Welcome to another edition of the Monday Rant, the boxing column that knows champions are lineal (pertaining to lineage) and not linear (pertaining to geometry).
When you write about boxing on any level, you’re forced into making tons of predictions and judgment calls. It’s part of the game and there’s no way around it. For someone called upon to make hundreds of prognostications a year, the chance of screwing up and making a wrong call is great. Even the most knowledgeable of analysts will screw up, often as much as a quarter of the time. Boxing is probably the most unpredictable of sports and even a 75% rate of accuracy should be considered impressive.
However, Monday morning quarterbacks and agenda-humping douche bags abound in this business, and you’re always going to come across idiots who insist on rubbing your nose in any mistake you make.
Personally, I have no problem owning my mistakes and, while I’m not particularly proud of being wrong, I don’t see any shame in making a bold prediction and having it blow up in my face. So, in that spirit, here’s a small list of my biggest blown calls in recent years:
* I characterized Sergio Martinez, at the time he beat Alex Bunema in 2008, as a “Roy Jones wannabe without the skill or athleticism to pull off the style he aspires to. He will be exposed soon.”
This is laughable now, but I based the judgment call on the Martinez who lost to Antonio Margarito eight years earlier and had been in against very limited opposition since. “Maravilla” has proven to be a crafty and scrappy fighter backed up by superb athleticism and conditioning. My bad.
* Yes, I predicted a Shane Mosley TKO victory over Manny Pacquiao. I thought that maybe, possibly Mosley had one more big fight in him and could get fired up about such a high profile contest. I also felt that Mosley’s experience and fundamentals could offset Pacquiao’s game just enough to give Mosley a puncher’s chance. I fully recognized and accepted Pacquiao’s status as the heavy betting favorite, but made the call anyway– a call which has led to my inbox being perpetually stuffed with “Stupid Pacquiao hater” emails from the mentally challenged at Pacland. And, for the record, despite what some self-obsessed part-time bloggers have hinted at, I never said that Mosley-Pacquiao was “fixed.” That’s silly. I don’t think that and never said it. It just goes to show how poorly some people receive and process information.
* Speaking of bloggers…I have made the mistake of equating intelligence with being wise, mature or even hard-working. Boxing scribes don’t live in the real world where integrity and a clear moral compass are good things. This is a snarky world of shills, wannabe shills, and, perhaps just as annoying, know-it-all bloggers with borderline personality disorders.

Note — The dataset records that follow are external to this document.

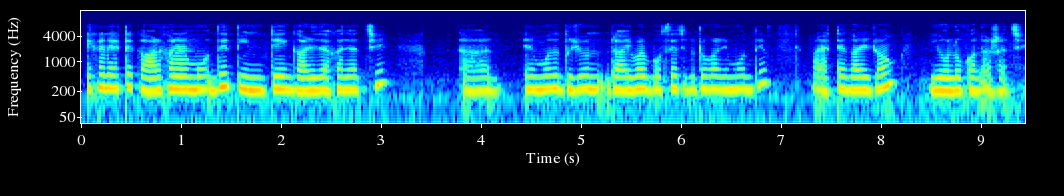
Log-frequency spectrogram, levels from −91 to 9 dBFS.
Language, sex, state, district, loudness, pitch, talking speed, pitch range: Bengali, female, West Bengal, Malda, -31 LUFS, 225 Hz, 160 wpm, 215-230 Hz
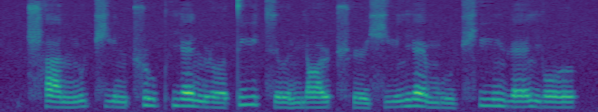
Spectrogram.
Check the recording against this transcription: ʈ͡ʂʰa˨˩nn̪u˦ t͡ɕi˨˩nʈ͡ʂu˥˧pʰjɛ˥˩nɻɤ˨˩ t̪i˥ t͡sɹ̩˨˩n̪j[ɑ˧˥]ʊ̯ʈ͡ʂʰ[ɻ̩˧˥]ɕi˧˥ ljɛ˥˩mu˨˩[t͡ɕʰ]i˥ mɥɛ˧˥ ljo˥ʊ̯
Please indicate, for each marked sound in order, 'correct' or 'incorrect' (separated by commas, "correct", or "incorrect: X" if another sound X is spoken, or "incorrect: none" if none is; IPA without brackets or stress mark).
correct, incorrect: ɻ̩˨˩, correct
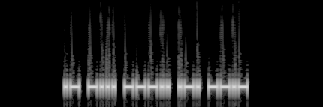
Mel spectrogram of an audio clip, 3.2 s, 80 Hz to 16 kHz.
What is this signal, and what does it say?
Morse code, heard as a keyed tone, about 50 wpm, 700 Hz. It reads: AB8RQ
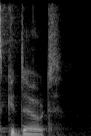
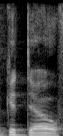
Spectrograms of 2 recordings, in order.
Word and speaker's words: Gadot: I think it's Gadot. – I'll never understand her name, but she's great. – I thought it was Gadot for the longest time, like silent T, but I don't think so.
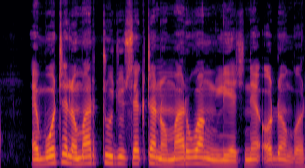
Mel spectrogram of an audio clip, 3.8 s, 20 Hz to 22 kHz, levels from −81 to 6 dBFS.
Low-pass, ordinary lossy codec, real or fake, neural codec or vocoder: none; none; real; none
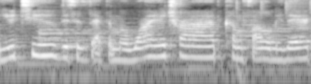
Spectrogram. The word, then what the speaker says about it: MYWYA: Mawaya stands for Meet You Where You Are, and it's spelled MYWYA Tribe.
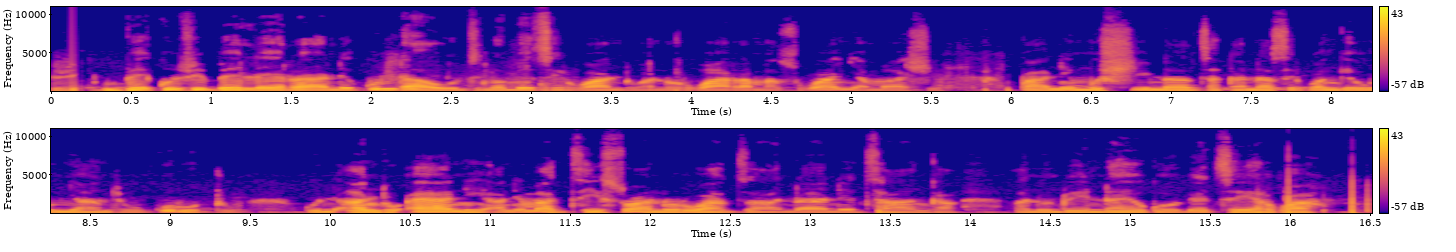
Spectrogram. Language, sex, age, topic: Ndau, male, 18-24, health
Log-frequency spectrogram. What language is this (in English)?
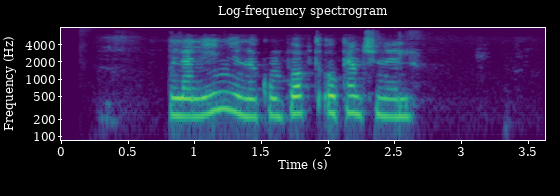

I’m relatively naive in the world of internet boxing coverage. Four years ago, I didn’t even know people were online talking about boxing. I’ve learned that there are few friends and well-meaning colleagues in this game. My couple of years in this world have often been eye-opening, to say the least. It’s not disappointment on a par with finding out there’s no Santa Claus, but more like finding out that Santa Claus is a jealous twit with the maturity level of a teenage drama queen. Ultimately, I have bigger fish to fry and little time to waste. I just don’t feel like dealing with bitter, jealous bloggers with Cheetoh-stained fingers who live to think up biting, spirit-breaking quips in their once-a-week blog posts.
* Devon Alexander. I guess my mind is still stuck in the 80’s, stuck on fighters like Sugar Ray Leonard and Tommy Hearns, but when I see fighters who superficially remind me of those guys, I tend to overestimate their ability. I have to keep remembering that we’re in the new millennium, an era where the amateur scoring system has turned boxing into glorified fencing and where most fans and media don’t have the attention span to appreciate real, skilled prize fighting. While we’re at it, let’s throw Adrien Broner into the mix as a prospect I mistakenly rated highly at one point.
* Color me wrong when it comes to Victor Ortiz. I was among the overwhelming majority who wrote off “Vicious” Victor as a head case following his quit job against Marcos Maidana in 2009. My firm take on Ortiz was that he would be eaten alive as soon as he was forced to face adversity again.
Against Andre Berto, not only did he face adversity, but he barreled right through it en route to an impressive title-winning effort. Truthfully, I’m not completely sold on Ortiz, but I won’t be so quick to doubt him again.
At this time I would also like to point out that I was calling BS on Margarito for years, openly suspecting him of being up to no good….I also predicted Mosley over Margarito and Manny Pacquiao’s run of success at the higher weights…But those are subjects for a future column, tentatively titled, “Ain’t I Clever?”
You can email Paul at firstname.lastname@example.org, follow him on Twitter at www.twitter.com/boxing BTBC or check him out as he works on anonymous, snarky quips about other writers and websites. Paul is a full member of the Burger King Kid’s Club.